Jadeite and its attractive array of colors were brought in from Burma to China in the 19th century, and is soon highly regarded among the wealthy families of the Qing Dynasty. The vivid green shade of jade stone is known as “Feicui”, which is derived from a type of bird that has vibrant and beautiful feather. The male birds carry red feather is known as “Fei”, while the female birds have green feather is called “Cui”. Using the name of this bird for jadeite is to say the color of the stone is as beautiful and lustrous as the feathers. Apart from red and green, jadeite actually comes in a wide range of colours including purple, yellow, white, icy and black. Due to the nature of jadeite, there can never be two of the same piece. This is one of the reasons why jadeite is so unique and valuable.

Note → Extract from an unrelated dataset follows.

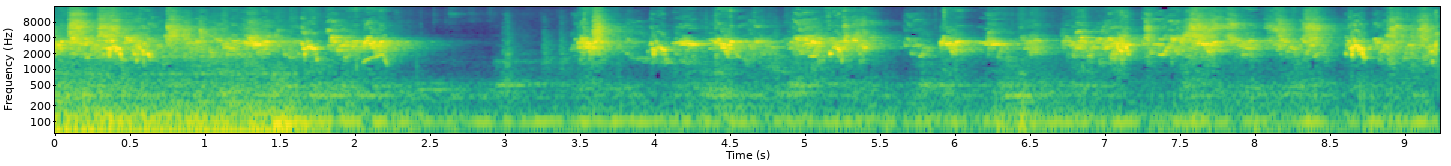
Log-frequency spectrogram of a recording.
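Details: Flock of caged budgerigars in Pakistan producing loud, continuous squeaky warbling and chirping, broken by a brief quiet gap, then resuming in rapid overlapping bursts; faint low hum in the background.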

In the same manner that gold and diamonds are highly treasured in the West, the Chinese regard jade with a special significance. Jade was used in adorning expensive and sophisticated objects and religious figures. It was also used extensively in furnishings for prominent members of the imperial family.
The importance of jade in Chinese culture is reflected in its status as a symbol of goodness, preciousness and beauty. To the Chinese, jade is also the embodiment of the Confucian virtues of courage, wisdom, modesty, justice and compassion. The polish and brilliance of jade is considered to be representative of purity while its compactness and hardness reflect intelligence. The Chinese also value jade because of its brightness; representing heaven, while its substance is representative of the earth.